It leads to this kind of real homogenization. Look at things like avocado toast. I remember the first time I had that; I was in Australia in a famous cafe run by chef Bill Granger. It seemed so exciting and so exotic and so weird to take avocado and put it on toast. Now, you can't go into a hipster coffee shop anywhere in the world – I've seen avocado toast in Cape Town, South Africa, I've seen it in Paris, I've seen it in London. It's just everywhere. And that's really peculiar. It's as if we're living in this clone world when it comes to food, and social media is a huge part of that.
It's almost as if we don't really know our own tastes anymore and we’re taking our cues about what to eat from other people and from what looks good. Although the look of food is hugely important – a really appetizing looking piece of fruit is going to somehow satisfy you even before you take that first bite – but there are so many other things going on with food, and what we forget is flavor. You could have the most ugly looking plate of brown, nondescript stew, but it could taste and smell wonderful and it could feed all of your other senses. Any yet, nobody's going to put that one on Instagram.
SS: Brown food tastes so good!
BW: I agree! And, we need more honesty about brown food, don’t we? And more burned food. We need to see that sometimes the toast does get burned and you scrape it off and it's okay. Not everything, food included, has to be perfect.

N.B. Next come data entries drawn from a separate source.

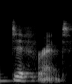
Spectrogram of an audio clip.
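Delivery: "different" in two syllables, dif-frent; spoken different. Shown as a demonstration. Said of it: "We say".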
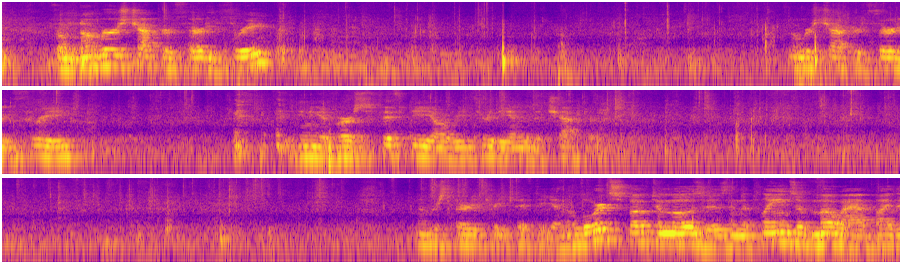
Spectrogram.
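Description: A middle-aged man reads aloud calmly through a microphone, with pauses, in an echoing room.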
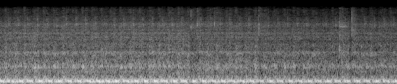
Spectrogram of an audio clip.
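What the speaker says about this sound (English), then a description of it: "It's got a good idle to it." A 1983 Honda GL1100 Aspencade motorcycle engine idles steadily up close, a loud, even low-pitched thrum with a fast regular pulse and no voices over it.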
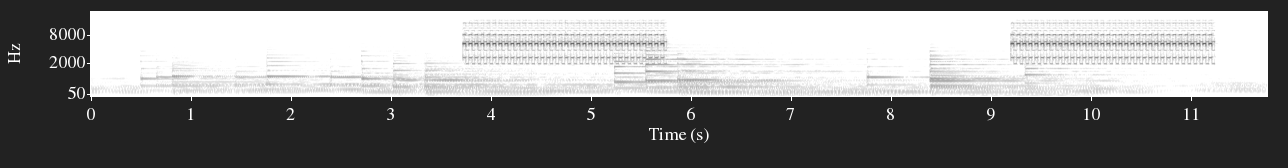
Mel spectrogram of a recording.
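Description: A phone ringtone plays a melodic electronic tune, joined twice by a bright high trilling ring, steady and fairly clear with no voices.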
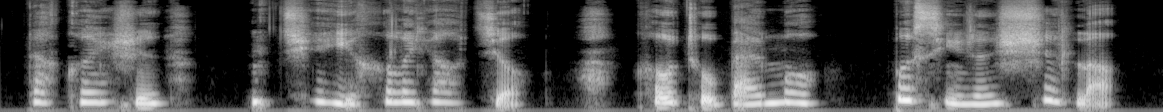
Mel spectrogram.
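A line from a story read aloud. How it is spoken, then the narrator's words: Panting trembling woman. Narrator (Chinese): 锦儿这才喘着娇气，颤抖说道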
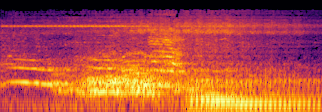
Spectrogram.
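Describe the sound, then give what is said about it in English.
A family of elephants drinking together at a marsh in the Central African Republic, recorded by Bernie Krause: wavering tonal calls and breathy, splashy noise give way to a steady, throbbing low rumble that pulses rapidly and fairly loudly to the end. “This is what it sounds like when a family of elephants drinks together from a marsh in the Central African Republic.”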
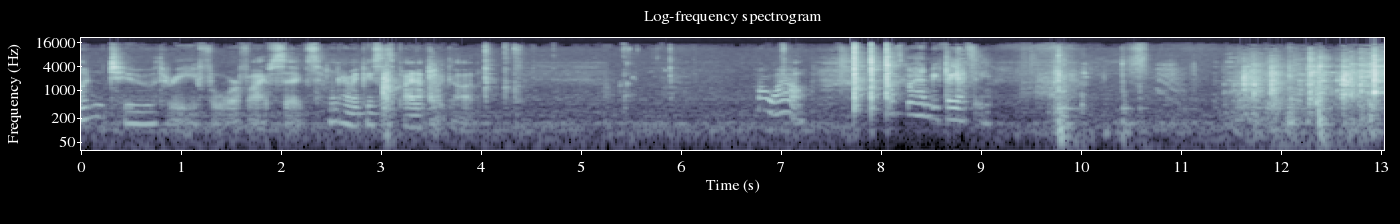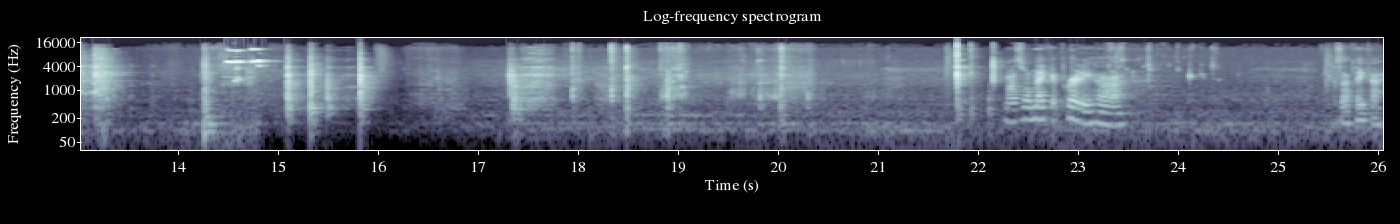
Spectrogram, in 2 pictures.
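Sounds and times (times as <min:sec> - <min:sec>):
short high squeak: 0:14.5 - 0:15.0.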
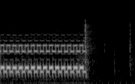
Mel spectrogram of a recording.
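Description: Telephone ringing during a call to the Italian emergency medical line: one warbling ring, fast-pulsed and bright, lasting under a second before cutting off abruptly, followed by faint scattered clicks.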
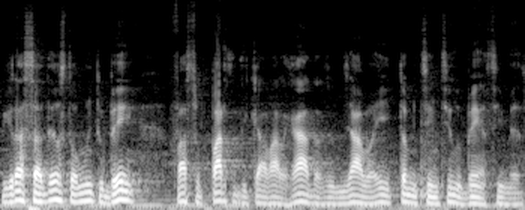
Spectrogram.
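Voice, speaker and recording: A man with a southern Brazilian accent, very deep and low in pitch, lively in intonation and fairly quick, with noticeable background noise. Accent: gaúcho Brazilian Portuguese. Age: 80s+. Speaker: folklore institute president. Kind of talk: interview. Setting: studio. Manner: halting.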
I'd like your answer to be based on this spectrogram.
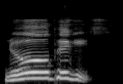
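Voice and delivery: loud, slow, stretched "no"; emphatic and drawn out; firm refusal. A narrator's reading. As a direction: shut the request down flatly.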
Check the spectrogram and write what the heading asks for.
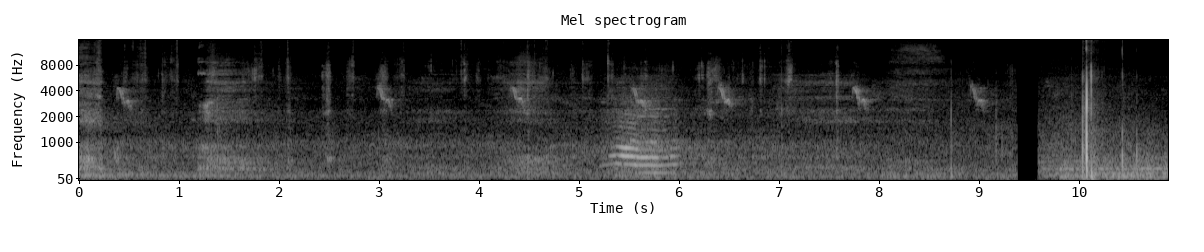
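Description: Faint bird chirps: short, high, falling calls repeated every second or so, with one short lower pitched call about five and a half seconds in.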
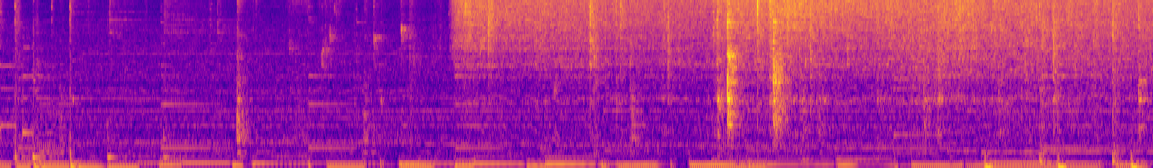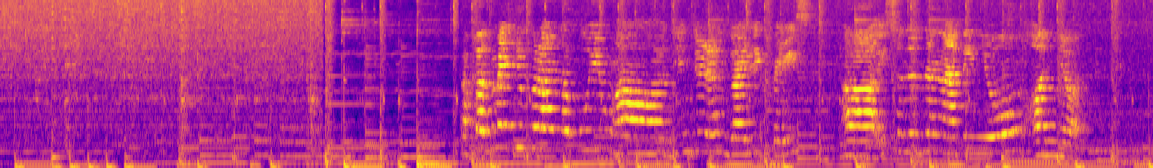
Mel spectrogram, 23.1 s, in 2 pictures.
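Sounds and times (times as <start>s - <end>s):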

SS: So, what does all of this mean for the home cook? There's just so much information and imagery with social media coming at us. How can we maintain sanity in our home kitchens when everything is ever changing in the world of food?
BW: That's a really good question. I almost think the question is, how do we find sanity in the kitchen? I think, now more than ever, the kitchen is a place of sanity, and that's a huge change from the past. If you think how cooking was for most of human history, it was done by women. Yes, it could be satisfying, but it was drudgery. It was hard work. It was women at the grindstone. It was people who cook because they had no choice in the matter.
Whereas now, the kitchen is this amazing place where we can go to escape the demands of the screen and email just for a few moments. Cooking is therapy now more than ever. Partly because, like most people, I don't manage to cook as much as I dream of cooking. There are these wonderful moments of the weekend when you can luxuriate doing laborious, slow cooking. But, most of the time cooking is the thing that gets squeezed out of our lives. For too long we've been sold this idea, that food marketers have hugely benefited from, that we don't have time to cook. And, who would want to cook if you could buy some packaged food instead? I think there is a small revolution now happening of us starting to realize that no, not every day, we can't cook laborious meals from scratch all of the time. It's really difficult if you're working long hours and you're commuting, so you might not be able to cook at dinner time. But, if you can use a bit of ingenuity and improvise a bit, it is so worth having cooking in your life. It really is.